ATLANTA -The market on Wednesday will have the chance to pick up some natural triple-A rated debt when the Gwinnett County Water and Sewerage Authority in Georgia issues $190 million of revenue bonds.
This is a rare opportunity for investors interested in this kind of debt as the Gwinnett authority is a relatively infrequent issuer. The last time it was in the market was 2006 when it issued about $121 million of refunding bonds, according to Thomson Reuters data.
The Series 2008 bonds will be sold competitively with Public Financial Management Inc. as the financial adviser and King & SpaldingLLP as bond counsel.
The bonds have maturities from 2013 through 2028.
Peter Kessenich, a managing director with PFM, said the deal is pretty straightforward.
"This is an all new-money deal," Kessenich said. "The bonds have the natural triple-A rating by virtue of the county providing its full faith and credit to back the bonds."
Maria Woods,the acting director of the authority, said the Series 2008 bonds would bear interest at a rate not exceeding 5.25% and they would have a maximum debt service that would not exceed $17.4 million a year.
Proceeds will be used to make improvements to two water reclamation facilities, which are called Yellow River and Crooked Creek.
Lynn Smarr, the director for water resources for the county, said proceeds will also be used to facilitate the county shifting most of its sewage treatment to a state-of-the-art facility. Gwinnett had been sending wastewater to a water reclamation facility owned by the city of Buford.
"The improvements being made are part of our master plan to consolidate facilities and improve the efficiency and environmental impact of our operations," Smarr said. "The county is shifting most of its sewage treatment to the state-of-the-art F. Wayne Hill Water Reclamation Facility near the Mall of Georgia. Most reclaimed water will be returned to the Chattahoochee River and Lake Lanier."
Proceeds will also be used to build a new pipeline for drinking water from the Shoal Creek filter plant and to build a reuse water pipeline to Lake Lanier, which supplies the system with water. Upgrades at four pump stations and the construction of new force mains to provide sewer service in some southern parts of the county will also be funded with the proceeds from this week's sale.
In rating the bonds, Fitch Ratings analyst Christopher Hessenthaler said in his report that Gwinnett's high credit fundamentals include strong financial management demonstrated by consistently large fund balances, prudent management policies, good economic growth and diversity, and substantial pay-as-you-go financing of capital projects leading to a low debt burden.
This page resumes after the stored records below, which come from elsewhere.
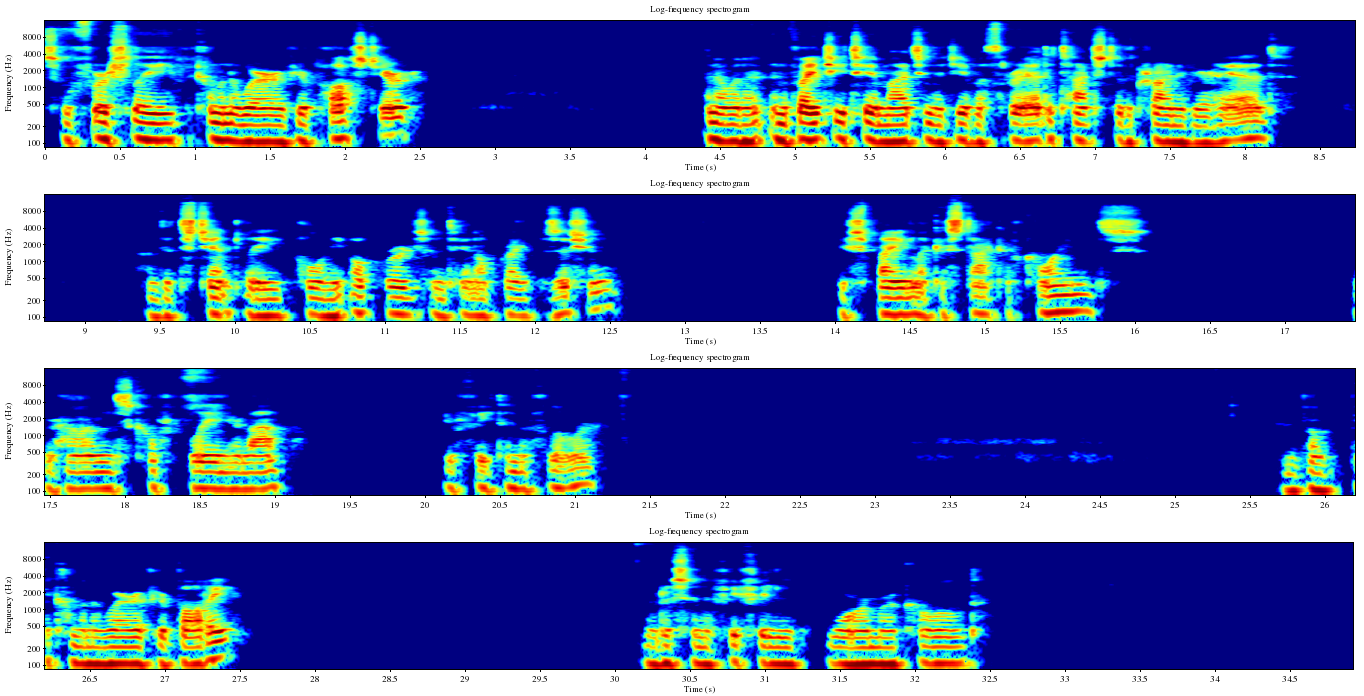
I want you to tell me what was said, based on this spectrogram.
So, firstly, becoming aware of your posture. And I would invite you to imagine that you have a thread attached to the crown of your head and it's gently pulling you upwards into an upright position. Your spine like a stack of coins, your hands comfortably in your lap, your feet on the floor. And becoming aware of your body. Noticing if you feel warm or cold.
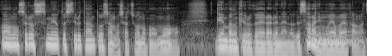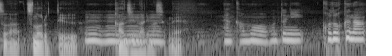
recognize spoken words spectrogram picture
あのそれを進めようとしている担当者も社長の方も現場の協力が得られないのでさらにモヤモヤ感がつな募るっていう感じになりますよね。なんかもう本当に孤独な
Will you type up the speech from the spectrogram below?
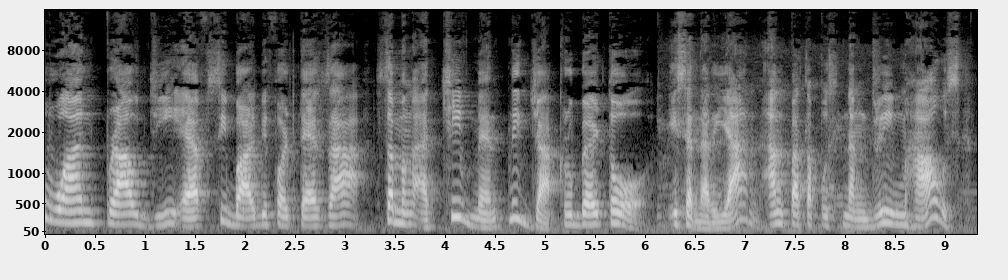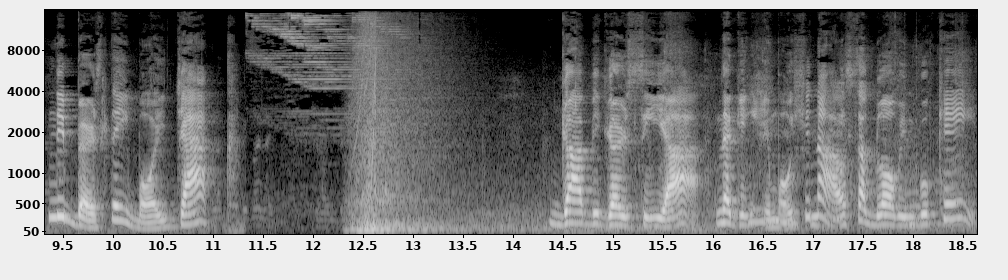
One proud GF si Barbie Forteza sa mga achievement ni Jack Roberto. Isa na riyan ang patapos ng dream house ni birthday boy Jack. Gabi Garcia naging emotional sa glowing bouquet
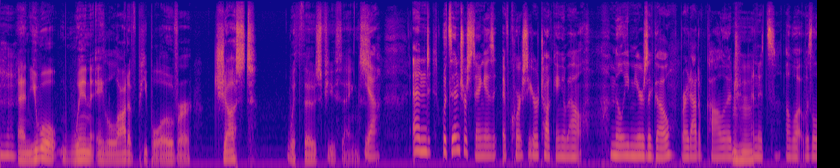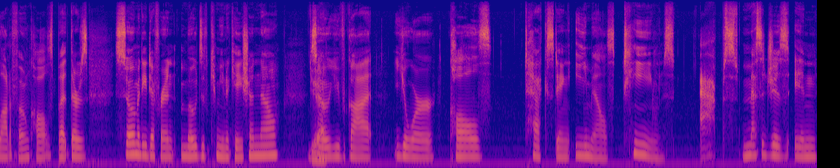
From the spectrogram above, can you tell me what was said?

The county has a five-year capital plan in place, totaling $970 million that runs from 2008 through 2013. As part of the plan, officials anticipate issuing $150 million of bonds next year and $100 million of bonds in 2011, according to Chad Teague, the county's budget director.
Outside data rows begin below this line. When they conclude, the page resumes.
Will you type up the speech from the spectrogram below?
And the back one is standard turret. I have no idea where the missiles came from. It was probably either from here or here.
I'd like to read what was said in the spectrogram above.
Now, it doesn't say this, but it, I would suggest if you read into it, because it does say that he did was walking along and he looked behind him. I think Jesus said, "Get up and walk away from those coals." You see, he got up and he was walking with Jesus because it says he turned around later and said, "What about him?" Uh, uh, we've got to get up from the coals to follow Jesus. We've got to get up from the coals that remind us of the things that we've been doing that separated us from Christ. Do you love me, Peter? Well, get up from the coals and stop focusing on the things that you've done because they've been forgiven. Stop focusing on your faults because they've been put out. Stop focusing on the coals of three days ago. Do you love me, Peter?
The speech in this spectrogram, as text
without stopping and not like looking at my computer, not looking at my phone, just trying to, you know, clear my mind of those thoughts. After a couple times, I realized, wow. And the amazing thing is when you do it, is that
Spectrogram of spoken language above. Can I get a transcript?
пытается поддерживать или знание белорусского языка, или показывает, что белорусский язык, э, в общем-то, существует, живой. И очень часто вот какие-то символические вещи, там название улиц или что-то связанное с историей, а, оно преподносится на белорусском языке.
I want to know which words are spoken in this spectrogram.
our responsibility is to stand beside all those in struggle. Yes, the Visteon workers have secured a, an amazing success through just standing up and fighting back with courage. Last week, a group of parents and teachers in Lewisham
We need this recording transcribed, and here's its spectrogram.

Gwinnett County's population ranks second in the state behind Fulton County. Growth in the county's population has fueled expansion of the county's economy.
Gwinnett is located north of Atlanta. While its finances remain strong, analysts have pointed out that the area's prolonged drought is impacting the county's revenue growth for its water and sewerage system. Still, its debt service coverage remains adequate, and previously adopted rate increases have ensured strong operating margins and a good level of liquidity, according to Hessenthaler.